The study, which was published in the online version of the American Journal of Geriatric Psychiatry, is unlike any other. This is because the study is the first of its kind. Never before has anxiety been explored as a factor in the development of Alzheimer's. The lead investigator of the study, Dr. Linda Mah said, "I think we need to take anxiety more seriously." Why is this the case? The results of the study indicated that people with high levels of anxiety or anxiety related disorders tend to have higher levels of cortisol. Over time, that can cause damage to the hippocampus. This is important to properly process memories and emotions. Knowing this, it becomes clear how anxiety can speed up or increase the risk of developing Alzheimer's.

What does it all mean? Finding ways to reduce stress and anxiety is key. By learning to deal with anxiety in a positive way, you can improve your overall health and even reduce your risk of developing Alzheimer's disease in the future. That makes it especially important to explore stress-reducing techniques now. Reducing stress has been found to improve the quality of life for men and women of all ages. It can also lead to a better quality of sleep. That helps to clear pathologic proteins. When they build up, it can increase the risk of developing dementia and other memory related diseases.

Anxiety is a serious problem, especially as it relates to Alzheimer's. That makes stress reduction vital.

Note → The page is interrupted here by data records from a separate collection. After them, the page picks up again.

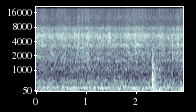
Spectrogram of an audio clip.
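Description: Pork and mushrooms tossed in a pan of hot garlic, chili and ginger oil, giving a steady, loud close sizzle throughout with a brief sharper stir or toss near the end.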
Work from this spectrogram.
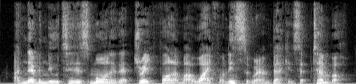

According to Dr. Linda Mah, "people really need to take care of the stress they experience in their lives - and try to live in the present." While further research will continue on the topic of anxiety, one thing is clear: now is the time to focus on living a stress free life. It can impact your health in extraordinary ways.

Are you looking for more information about aging related memory loss? Contact the Age Matters Clinic at: 647-268-0620. We understand how to improve the life of Alzheimer's and memory loss patients.